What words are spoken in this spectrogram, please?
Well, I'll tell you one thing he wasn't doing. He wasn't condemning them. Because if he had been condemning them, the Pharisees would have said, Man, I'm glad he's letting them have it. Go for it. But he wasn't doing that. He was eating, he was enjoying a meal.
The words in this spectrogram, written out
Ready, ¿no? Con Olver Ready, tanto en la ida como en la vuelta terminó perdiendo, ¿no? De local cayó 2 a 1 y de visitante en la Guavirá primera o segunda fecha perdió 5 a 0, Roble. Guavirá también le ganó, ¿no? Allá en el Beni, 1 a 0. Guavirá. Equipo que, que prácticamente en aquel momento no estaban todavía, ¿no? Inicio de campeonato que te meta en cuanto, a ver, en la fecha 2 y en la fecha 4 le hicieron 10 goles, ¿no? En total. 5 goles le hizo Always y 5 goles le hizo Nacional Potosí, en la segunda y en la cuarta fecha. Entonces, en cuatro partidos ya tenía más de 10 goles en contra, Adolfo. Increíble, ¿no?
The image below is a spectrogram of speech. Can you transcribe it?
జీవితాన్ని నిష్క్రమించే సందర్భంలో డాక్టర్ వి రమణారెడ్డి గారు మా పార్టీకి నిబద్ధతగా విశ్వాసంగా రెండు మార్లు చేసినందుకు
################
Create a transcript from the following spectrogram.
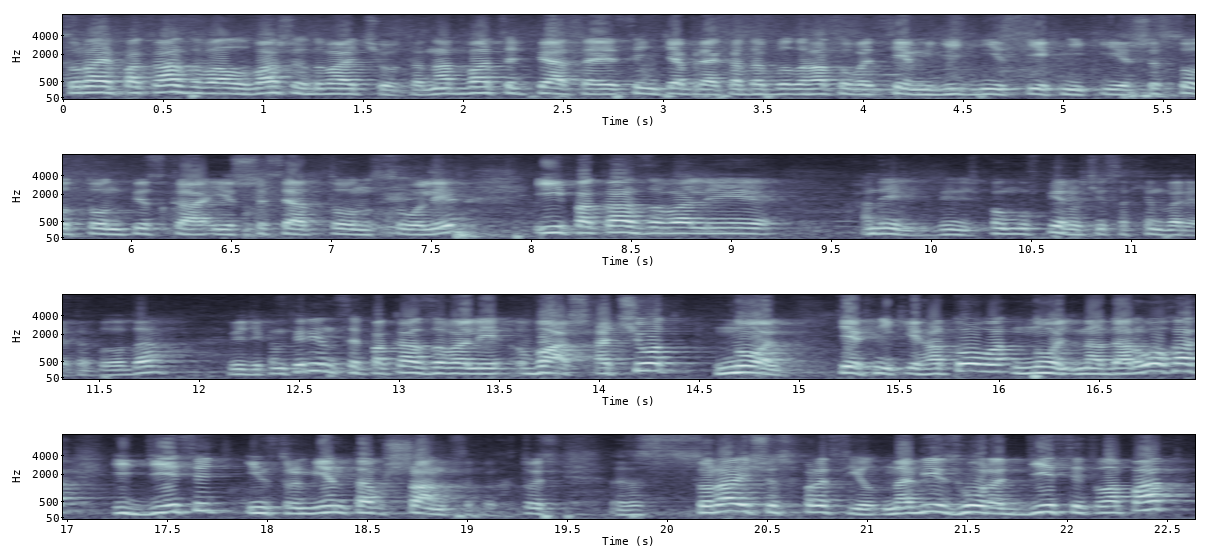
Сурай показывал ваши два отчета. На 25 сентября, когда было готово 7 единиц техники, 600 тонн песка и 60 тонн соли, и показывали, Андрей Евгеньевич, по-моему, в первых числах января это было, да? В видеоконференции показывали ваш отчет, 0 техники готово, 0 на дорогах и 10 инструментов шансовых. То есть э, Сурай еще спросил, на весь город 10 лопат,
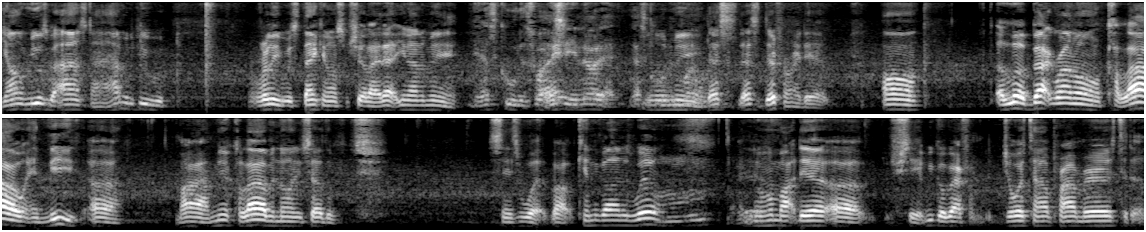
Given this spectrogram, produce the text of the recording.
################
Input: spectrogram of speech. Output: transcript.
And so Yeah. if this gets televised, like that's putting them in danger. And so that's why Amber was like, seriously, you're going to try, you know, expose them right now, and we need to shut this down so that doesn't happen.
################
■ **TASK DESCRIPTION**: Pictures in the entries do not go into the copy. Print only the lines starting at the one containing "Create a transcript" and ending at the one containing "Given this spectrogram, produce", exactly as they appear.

■ **SOLUTION TO THE EXERCISE**:
Create a transcript from the following spectrogram.
Сурай показывал ваши два отчета. На 25 сентября, когда было готово 7 единиц техники, 600 тонн песка и 60 тонн соли, и показывали, Андрей Евгеньевич, по-моему, в первых числах января это было, да? В видеоконференции показывали ваш отчет, 0 техники готово, 0 на дорогах и 10 инструментов шансовых. То есть э, Сурай еще спросил, на весь город 10 лопат,
Given this spectrogram, produce the text of the recording.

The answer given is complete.